Document Type : Original Article(s)


1 Associate Professor, Department of Psychiatry, School of Medicine, Behavioral Sciences Research Center, Isfahan University of Medical Sciences, Isfahan, Iran

2 Professor, Department of Clinical Psychology, University of Tehran , Tehran, Iran

3 Assistant Professor, Department of Psychology, University of Tehran , Tehran, Iran

4 Associate Professor, Cardiac Rehabilitation Research Center, Isfahan Cardiovascular Research Institute, Isfahan University of Medical Sciences, Isfahan, Iran


BACKGROUND: The aim of this study was to examine the association between left ventricular ejection fraction (LVEF) and incidence of depression following the myocardial infarction (MI). METHODS: In a prospective study, 176 patients aged 32-84 years with the mean age of 56 years (SD = 10.05) with a definitive diagnosis of myocardial infarction and admitted to one of the coronary care units (CCU) of Isfahan during April to August 2006 were selected through consecutive sampling method.
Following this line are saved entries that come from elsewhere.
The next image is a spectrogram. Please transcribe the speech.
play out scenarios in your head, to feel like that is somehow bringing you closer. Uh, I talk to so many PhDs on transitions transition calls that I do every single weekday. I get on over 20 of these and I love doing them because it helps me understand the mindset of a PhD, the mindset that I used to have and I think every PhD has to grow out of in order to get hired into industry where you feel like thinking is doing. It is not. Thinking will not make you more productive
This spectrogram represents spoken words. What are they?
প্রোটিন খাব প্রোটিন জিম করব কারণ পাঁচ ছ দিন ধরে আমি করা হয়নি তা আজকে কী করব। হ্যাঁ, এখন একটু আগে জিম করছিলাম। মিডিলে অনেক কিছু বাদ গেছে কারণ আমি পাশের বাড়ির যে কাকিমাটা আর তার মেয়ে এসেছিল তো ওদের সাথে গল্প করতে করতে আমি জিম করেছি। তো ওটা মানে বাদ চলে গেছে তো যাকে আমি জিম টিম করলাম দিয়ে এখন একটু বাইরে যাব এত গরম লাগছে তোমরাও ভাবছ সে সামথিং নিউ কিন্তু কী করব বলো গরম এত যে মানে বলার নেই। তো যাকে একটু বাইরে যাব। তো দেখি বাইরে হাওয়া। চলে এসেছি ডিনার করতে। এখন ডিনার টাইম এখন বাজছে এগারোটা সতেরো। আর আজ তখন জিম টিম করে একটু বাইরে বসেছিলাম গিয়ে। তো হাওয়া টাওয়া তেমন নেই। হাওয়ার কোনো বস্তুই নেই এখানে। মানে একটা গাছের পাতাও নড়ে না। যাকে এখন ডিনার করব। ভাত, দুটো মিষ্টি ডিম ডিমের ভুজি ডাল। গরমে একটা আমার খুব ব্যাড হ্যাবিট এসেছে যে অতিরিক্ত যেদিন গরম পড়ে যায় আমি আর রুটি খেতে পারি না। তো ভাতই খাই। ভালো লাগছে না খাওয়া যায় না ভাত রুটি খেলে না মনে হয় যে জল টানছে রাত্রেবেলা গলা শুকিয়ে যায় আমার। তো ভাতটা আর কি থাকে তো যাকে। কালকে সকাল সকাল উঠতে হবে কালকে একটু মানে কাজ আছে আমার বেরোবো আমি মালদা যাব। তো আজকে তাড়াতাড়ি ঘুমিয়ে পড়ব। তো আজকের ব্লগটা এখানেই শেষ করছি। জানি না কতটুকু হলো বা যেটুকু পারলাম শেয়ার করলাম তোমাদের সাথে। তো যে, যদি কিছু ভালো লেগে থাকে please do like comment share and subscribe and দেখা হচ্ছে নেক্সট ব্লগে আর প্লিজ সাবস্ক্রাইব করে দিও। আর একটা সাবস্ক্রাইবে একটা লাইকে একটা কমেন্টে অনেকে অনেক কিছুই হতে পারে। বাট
The demographic and medical characteristics were collected by their medical record and also the results of the LVEF assessment of the patients were obtained through echocardiography or angiography following the myocardial infarction. Thereafter, the patients were given Beck Depression Inventory for the primary care (BDI-PC) in three months after myocardial infarction. The collected data were analyzed during the hospitalization and follow-up periods using logistic regression method. RESULTS: The findings indicated that left ventricular dysfunction identified by the Left ventricular ejection fraction index was significantly correlated with depression three months after the myocardial infarction (P < 0.01). In addition, the exploratory model (which only includes LVEF variable) had the predictive validity of 64.8% with 55.7% sensitivity and 72.1% specificity. CONCLUSION: Left ventricular dysfunction is associated with increased risk of depression following the myocardial infarction.   Keywords: Depression, Myocardial Infarction (MI), Left Ventricular Ejection Fraction (LVEF)